District's only middle school bursting at the seams, Lindbergh officials say
Lindbergh voters will weigh bond issue in Nov. 4 election
October 15, 2008 - Sperreng Middle School is bursting at the seams, according to Lindbergh School District officials.
|"There was a reason we waited so long because we didn't want to have to get into that kind of expense, but it was the last area standing and now it's gone. I guess every inch counts in the situation over here, but (it's) less than desirable." |
— Pat Lanane, Lindbergh School District chief financial officer
More than 1,300 sixth-, seventh- and eighth-graders are jammed into the middle school that was designed to accommodate 800 pupils when it opened in 1970, according to Assistant Principal Paul Sharp II.
Every possible bit of space, including conference rooms, storerooms and custodial closets, have been converted into classrooms. District officials concede that some of those conversions provide less-than-ideal space, but they simply have run out of room to house pupils and teachers.
To provide immediate relief for the overcrowding at Sperreng, the Board of Education is leasing a modular building that should be ready for occupancy by Nov. 1.
Six trailers will be bolted together to form a single structure that will house six classrooms.
Furthermore, Lindbergh School District voters next month will consider a $31 million bond issue designed to provide a long-term solution to space concerns at Sperreng Middle School.
The Board of Education voted unanimously in August to place Proposition R 2008 on the Nov. 4 ballot.
A four-sevenths majority will be required to approve the measure, which would not increase Lindbergh's debt-service tax rate, but extend the current rate of 38 cents per $100 of assessed valuation an additional five years, according to Chief Financial Officer Pat Lanane.
While Sperreng would remain a sixth- through eighth-grade middle school, funds from Proposition R would be used to convert Truman Elementary School to a sixth- through eighth-grade middle school, add onto Crestwood and Long elementary schools, convert Concord School to an elementary school and either construct or buy a new building to relocate the district's early childhood education, or ECE, program from Concord School. The estimated cost, including projects identified as critical by district officials and proposed security projects, totals nearly $31 million.
To show firsthand how crowded Sperreng is, Lindbergh officials conducted a tour of the middle school for members of the media Friday morning.
The first stop was what was formerly the guidance conference room, which currently is used for a reading-intervention program.
"Not an ideal setting, but it works,'' Sharp said.
Another stop was a former custodial closet that now houses a 10-foot-by-15-foot English Language Learners classroom.
Sharp said, "We would describe this as probably the least desirable room in the building.''
Also on the tour was a roughly 20-foot-by-20-foot classroom for developmental math pupils that was converted from a storage area at a cost of about $10,000.
"This was where all of our wood products were stored. Custodial stuff was in here. You can imagine just an unpainted room with shelves on the sides and in the middle, just full of leftover stuff, custodial needs and so what it looks like now is just incredible.

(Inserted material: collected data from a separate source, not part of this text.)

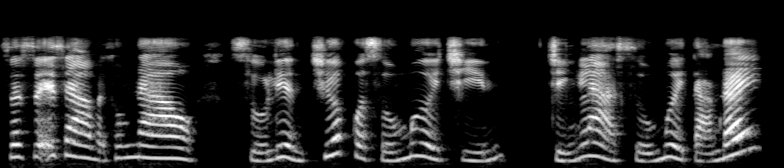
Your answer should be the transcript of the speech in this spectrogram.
rất dễ dàng phải không nào? Số liền trước của số 19 chính là số 18 đấy.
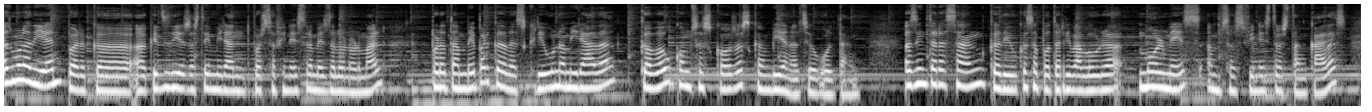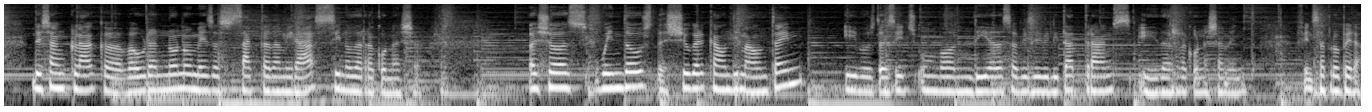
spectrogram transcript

This was just converted this last summer into a classroom ...,'' Sharp said.
Lanane said, "There was no heat in here. There no air conditioning in here. There was not a ceiling in here and there was not a real floor. And that's why it was the last space. It really is the very last space available that we know of in this building to convert and it was last because it was kind of expensive. It isn't like where some of them you already had all those things in place and throw an artificial ceiling in and you have school ... There was a reason we waited so long because we didn't want to have to get into that kind of expense, but it was the last area standing and now it's gone.
"I guess every inch counts in the situation over here, but (it's) less than desirable,'' he added.
While Sperreng traditionally has served as a polling place for elections, the county Board of Election Commissioners agreed with district officials that because of the overcrowding, the middle school did not have the space to do so on Nov. 4.
"This building was slated to be the Nov. 4 voting site, but because it's so overcrowded and because it's gridlocked at the pickup and drop-off times, no voter could possibly vote an hour in the morning and an hour in the afternoon,'' Superintendent Jim Simpson said.
"And then where do we put all the voting equipment and all that? So they moved it to the church next door. And that's a result of the overcrowding ...,'' he added.
District officials noted that the process leading up to placing Proposition R on the ballot was a long one, dating back to more than a year ago.
The Board of Education voted unanimously in October 2007 to establish a Demographic Task Force comprised of parents, residents and staff members to recommend long-term options to address space concerns at Sperreng, which currently has an enrollment of 1,306 pupils while the ideal size for a middle school serving grades six through eight is 600 to 800 pupils.
After weighing numerous proposals and conducting two public forums, the 53-member task force formulated six options, which school-board members later whittled down to three choices.
After further discussion, the board decided to solicit more community input through a telephone survey and with Proposition R, the Board of Education selected the option that was identified as the clear favorite in the telephone survey.